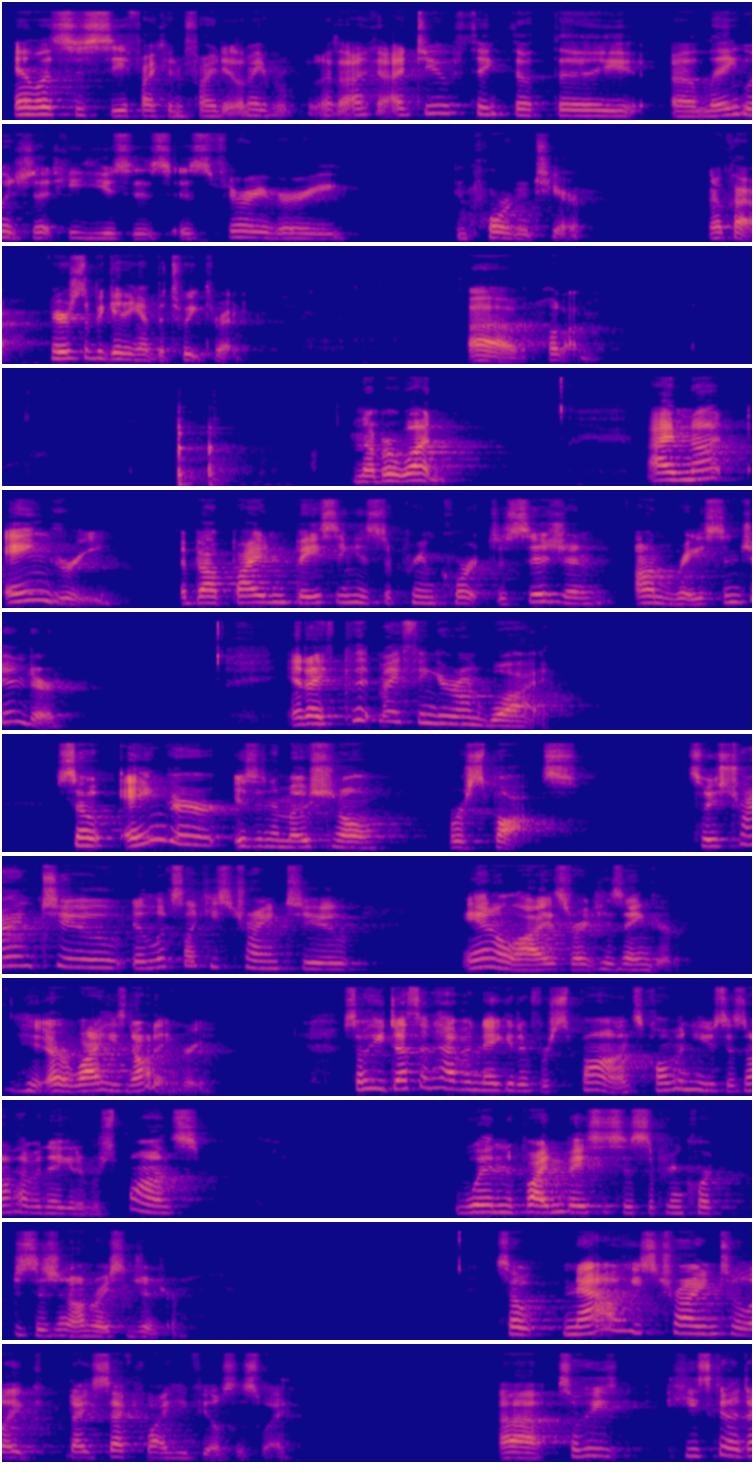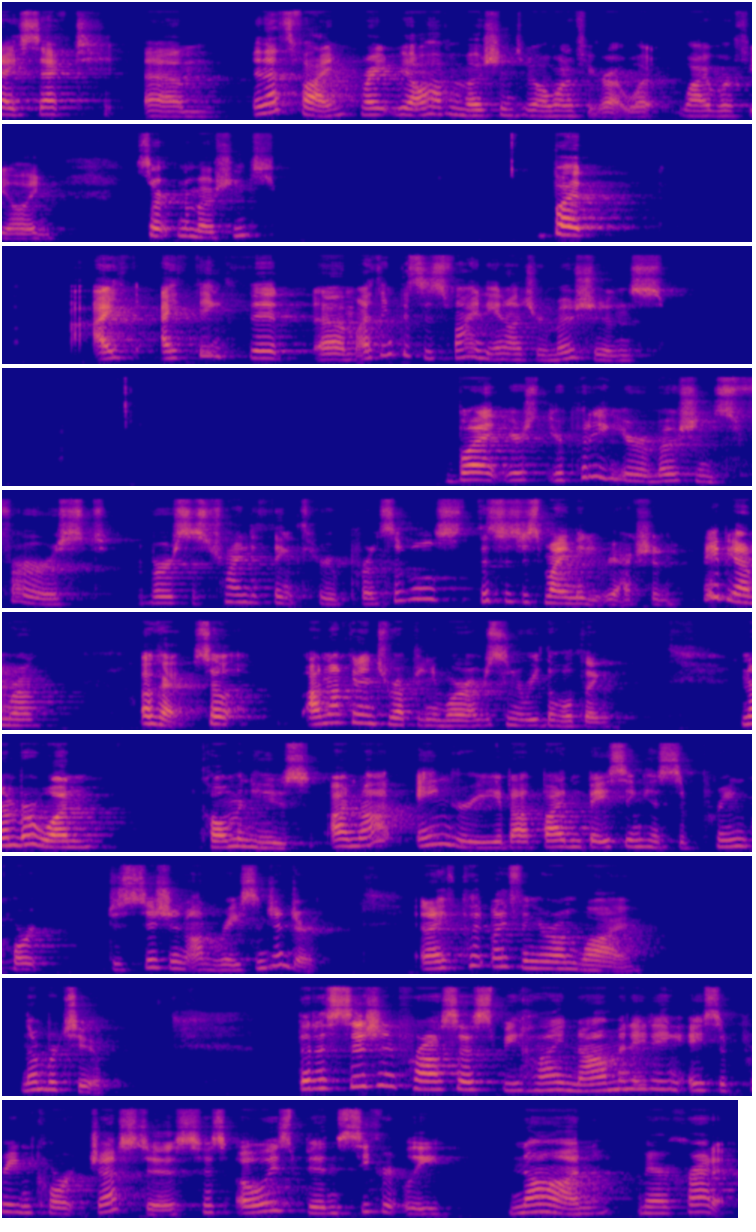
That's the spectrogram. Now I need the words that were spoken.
and let's just see if I can find it. Let me. I, I do think that the uh, language that he uses is very, very important here. Okay, here's the beginning of the tweet thread. Uh, hold on. Number one, I'm not angry about Biden basing his Supreme Court decision on race and gender. And I've put my finger on why. So, anger is an emotional response. So, he's trying to, it looks like he's trying to analyze, right, his anger or why he's not angry. So, he doesn't have a negative response. Coleman Hughes does not have a negative response when Biden bases his Supreme Court decision on race and gender. So now he's trying to like dissect why he feels this way. Uh, so he's he's going to dissect, um, and that's fine, right? We all have emotions. We all want to figure out what why we're feeling certain emotions. But I I think that um, I think this is fine to analyze your emotions. But you're you're putting your emotions first versus trying to think through principles. This is just my immediate reaction. Maybe I'm wrong. Okay, so I'm not going to interrupt anymore. I'm just going to read the whole thing. Number one, Coleman Hughes. I'm not angry about Biden basing his Supreme Court decision on race and gender, and I've put my finger on why. Number two, the decision process behind nominating a Supreme Court justice has always been secretly non meritocratic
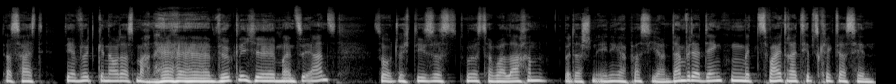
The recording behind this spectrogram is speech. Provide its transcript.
Das heißt, der wird genau das machen. Wirklich, äh, meinst du ernst? So, durch dieses, du wirst aber lachen, wird das schon weniger passieren. Dann wird er denken, mit zwei, drei Tipps kriegt das hin.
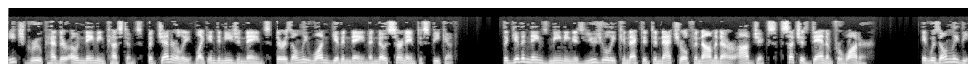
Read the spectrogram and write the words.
Each group had their own naming customs, but generally, like Indonesian names, there is only one given name and no surname to speak of. The given name's meaning is usually connected to natural phenomena or objects, such as danom for water. It was only the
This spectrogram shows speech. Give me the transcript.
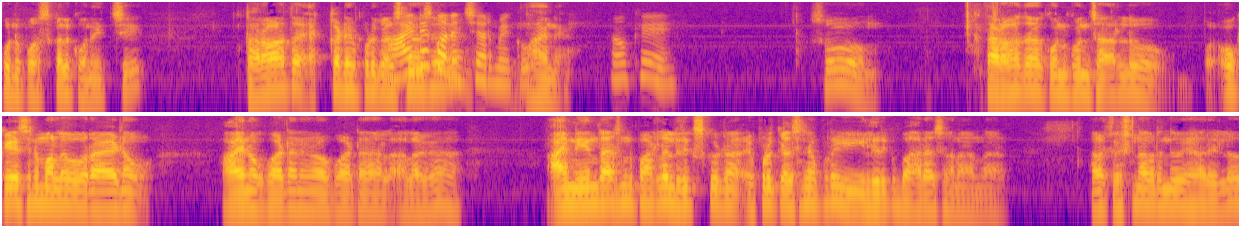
కొన్ని పుస్తకాలు కొనిచ్చి తర్వాత ఎక్కడ ఎప్పుడు కలిసినా ఆయనే ఓకే. సో తర్వాత కొన్ని కొన్నిసార్లు ఒకే సినిమాలో రాయడం ఆయన ఒక పాట నేను ఒక పాట అలా- అలాగా ఆయన నేను రాసిన పాటలో లిరిక్స్ కూడా ఎప్పుడు కలిసినప్పుడు ఈ లిరిక్ బాగా రాశాను అన్న అలా కృష్ణ వృంద విహారీలో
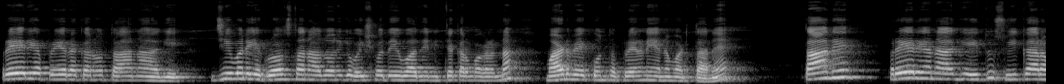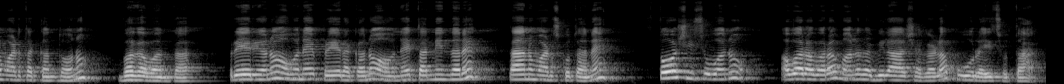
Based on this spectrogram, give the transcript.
ಪ್ರೇರ್ಯ ಪ್ರೇರಕನು ತಾನಾಗಿ. ಜೀವನಿಗೆ ಗೃಹಸ್ಥಾನ ಆದವನಿಗೆ ವೈಶ್ವದೇವಾದಿ ನಿತ್ಯಕರ್ಮಗಳನ್ನು ಮಾಡಬೇಕು ಅಂತ ಪ್ರೇರಣೆಯನ್ನು ಮಾಡ್ತಾನೆ. ತಾನೇ ಪ್ರೇರ್ಯನಾಗಿ ಇದ್ದು ಸ್ವೀಕಾರ ಮಾಡ್ತಕ್ಕಂಥವನು ಭಗವಂತ. ಪ್ರೇರ್ಯನೋ ಅವನೇ, ಪ್ರೇರಕನೋ ಅವನೇ, ತನ್ನಿಂದನೇ ತಾನು ಮಾಡಿಸ್ಕೊತಾನೆ. ತೋಷಿಸುವನು ಅವರವರ ಮನದ ಅಭಿಲಾಷಗಳ ಪೂರೈಸುತ್ತಾ.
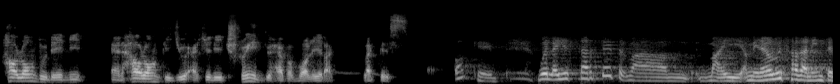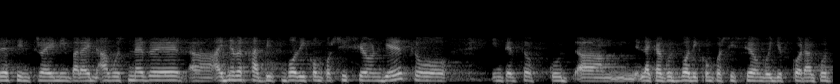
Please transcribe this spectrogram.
how long do they need and how long did you actually train to have a body like, like this? Okay. Well, I started um, my. I mean, I always had an interest in training, but I, I was never. Uh, I never had this body composition yet. So, in terms of good, um, like a good body composition, where you've got a good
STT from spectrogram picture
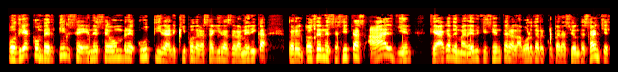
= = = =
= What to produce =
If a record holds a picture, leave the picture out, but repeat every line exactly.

= Exercise result =
That's the spectrogram. Now I need the words that were spoken.
and let's just see if I can find it. Let me. I, I do think that the uh, language that he uses is very, very important here. Okay, here's the beginning of the tweet thread. Uh, hold on. Number one, I'm not angry about Biden basing his Supreme Court decision on race and gender. And I've put my finger on why. So, anger is an emotional response. So, he's trying to, it looks like he's trying to analyze, right, his anger or why he's not angry. So, he doesn't have a negative response. Coleman Hughes does not have a negative response when Biden bases his Supreme Court decision on race and gender. So now he's trying to like dissect why he feels this way. Uh, so he's he's going to dissect, um, and that's fine, right? We all have emotions. We all want to figure out what why we're feeling certain emotions. But I I think that um, I think this is fine to analyze your emotions. But you're you're putting your emotions first versus trying to think through principles. This is just my immediate reaction. Maybe I'm wrong. Okay, so I'm not going to interrupt anymore. I'm just going to read the whole thing. Number one, Coleman Hughes. I'm not angry about Biden basing his Supreme Court decision on race and gender, and I've put my finger on why. Number two, the decision process behind nominating a Supreme Court justice has always been secretly non meritocratic
The recording behind this spectrogram is speech. Provide its transcript.
Das heißt, der wird genau das machen. Wirklich, äh, meinst du ernst? So, durch dieses, du wirst aber lachen, wird das schon weniger passieren. Dann wird er denken, mit zwei, drei Tipps kriegt das hin.
Read the spectrogram and write the words.
Each group had their own naming customs, but generally, like Indonesian names, there is only one given name and no surname to speak of. The given name's meaning is usually connected to natural phenomena or objects, such as danom for water. It was only the
This spectrogram shows speech. Give me the transcript.
కొన్ని పుస్తకాలు కొనిచ్చి తర్వాత ఎక్కడ ఎప్పుడు కలిసినా ఆయనే ఓకే. సో తర్వాత కొన్ని కొన్నిసార్లు ఒకే సినిమాలో రాయడం ఆయన ఒక పాట నేను ఒక పాట అలా- అలాగా ఆయన నేను రాసిన పాటలో లిరిక్స్ కూడా ఎప్పుడు కలిసినప్పుడు ఈ లిరిక్ బాగా రాశాను అన్న అలా కృష్ణ వృంద విహారీలో
Based on this spectrogram, give the transcript.
ಪ್ರೇರ್ಯ ಪ್ರೇರಕನು ತಾನಾಗಿ. ಜೀವನಿಗೆ ಗೃಹಸ್ಥಾನ ಆದವನಿಗೆ ವೈಶ್ವದೇವಾದಿ ನಿತ್ಯಕರ್ಮಗಳನ್ನು ಮಾಡಬೇಕು ಅಂತ ಪ್ರೇರಣೆಯನ್ನು ಮಾಡ್ತಾನೆ. ತಾನೇ ಪ್ರೇರ್ಯನಾಗಿ ಇದ್ದು ಸ್ವೀಕಾರ ಮಾಡ್ತಕ್ಕಂಥವನು ಭಗವಂತ. ಪ್ರೇರ್ಯನೋ ಅವನೇ, ಪ್ರೇರಕನೋ ಅವನೇ, ತನ್ನಿಂದನೇ ತಾನು ಮಾಡಿಸ್ಕೊತಾನೆ. ತೋಷಿಸುವನು ಅವರವರ ಮನದ ಅಭಿಲಾಷಗಳ ಪೂರೈಸುತ್ತಾ.
Please transcribe this spectrogram.
how long do they need and how long did you actually train to have a body like, like this? Okay. Well, I started um, my. I mean, I always had an interest in training, but I, I was never. Uh, I never had this body composition yet. So, in terms of good, um, like a good body composition, where you've got a good
STT from spectrogram picture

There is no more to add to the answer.